For Chili & Lime: 1 lime, 1 tsp chili powder, 1 tsp cumin, and optional ½ tsp cayenne
Take one cup of dried chickpeas and soak them overnight in three cups of water. In the morning, drain off the water and put the hydrated chickpeas in a medium saucepan with about 4 cups of water. Bring to a boil and then adjust down to a simmer. Let them cook for 20 minutes. Remove from heat, but allow to cool in the liquid.
Preheat your oven to 350 degrees on convection. Drain the chickpeas once cooled and spread onto paper towels to remove all the outside water.
For the lemon and thyme chickpea recipe, place the chickpeas in a large bowl and add 1 tbsp olive oil, 1 tsp kosher salt, 1 tsp paprika, 1/2 tsp granulated garlic, and 1/4 tsp cracked black pepper.

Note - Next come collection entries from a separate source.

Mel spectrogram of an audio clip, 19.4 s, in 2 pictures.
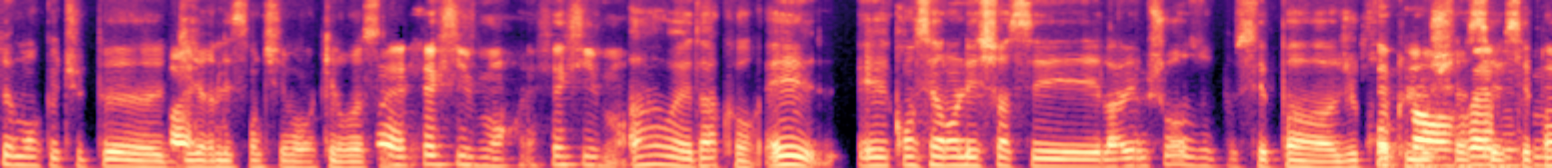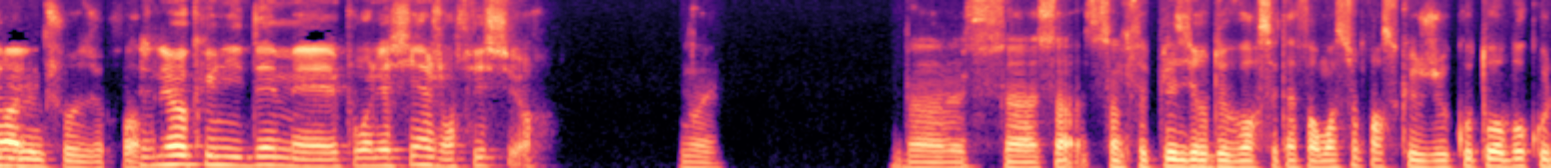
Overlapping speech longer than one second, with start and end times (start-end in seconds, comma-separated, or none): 8.5-9.9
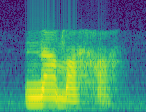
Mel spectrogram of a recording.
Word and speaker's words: Namaha: So the mantra itself sounds like this: Om Shrim Lakshmiye Namaha.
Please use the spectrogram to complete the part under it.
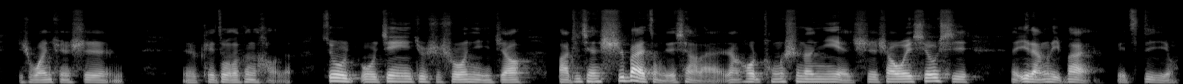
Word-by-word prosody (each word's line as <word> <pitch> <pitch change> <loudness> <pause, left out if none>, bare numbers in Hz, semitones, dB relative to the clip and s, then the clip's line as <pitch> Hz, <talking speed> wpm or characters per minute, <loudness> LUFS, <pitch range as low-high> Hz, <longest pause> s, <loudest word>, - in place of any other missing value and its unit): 也 100 - -16
是 105 - -9
完 105 +1 0
全 105 -1 -7
是， 105 -1 -4 0.7
呃， 95 - -9
可 105 - -9
以 - - 0
做 110 -1 0
得 105 - 0
更 110 0 -4
好 - - -12
的。 - - -15 0.3
所 160 - +2
以 - - +9
我 125 -4 -2
我 - - +1
建 130 +2 +2
议 - - -1
就 125 0 -3
是 115 -1 -10
说， 115 +1 +1
你 110 -3 -3
只 105 +2 -4
要 110 0 +1 0.2
把 110 -1 0
之 130 - -7
前 135 0 0
失 165 +5 +1
败 160 - +9
总 120 -8 -2
结 80 - -3
下 - - -4
来， - - -6
然 110 -1 -5
后 130 +3 +1
同 125 +1 -6
时 130 +1 -5
呢， 125 -1 +2
你 125 0 -3
也 100 -5 0
是 110 +5 -6
稍 125 +2 +3
微 130 +1 +5
休 155 +5 +4
息， 125 -6 -4 0.3
呃， - - -6
1-2 120 -5 +5
个 125 - -2
礼 115 -3 -1
拜， - - -1
给 - - -9
自 - - -16
己， 105 -6 -6
115 Hz, 270 characters per minute, -22 LUFS, 110-130 Hz, 0.7 s, 以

For the chili and lime chickpea recipe, place the chickpeas in a large bowl and add 1 tbsp olive oil, 1 tsp kosher salt, 1/2 tsp granulated garlic, and 1/4 tsp cracked black pepper, 1 tsp chili powder, ½ tsp cumin and ½ tsp cayenne if you want to bump up the heat.
Stir well to get each chickpea coated with oil and the spices. Line a baking tray with parchment and spread out the chickpeas on the tray in one layer.
Bake for 20 minutes. Bring the tray out of the oven and shake the chickpeas around to shift their surface area. You can also choose to sprinkle on some more salt at this point. Place them back in the oven for another 15 minutes. Take them out and shift them around again.
For the lemon and thyme recipe, zest a whole lemon and pluck the thyme leaves and spread them both over the top of the chickpeas. For the chili and lime recipe, zest a whole lime over the top of the chickpeas. Turn off the oven and place the chickpeas back in as the residual heat continues to cook them for about an hour. Save any extras in an airtight container for up to a week.
Jon Bennion is a native Montanan, born and raised in Billings. Outside of his day job as an attorney, you can find Jon experimenting in the kitchen and developing recipes that often feature a Montana ingredient or story. Jon posts on Instagram as Intermediate Chef (@intermediatechef) and lives in Clancy, MT.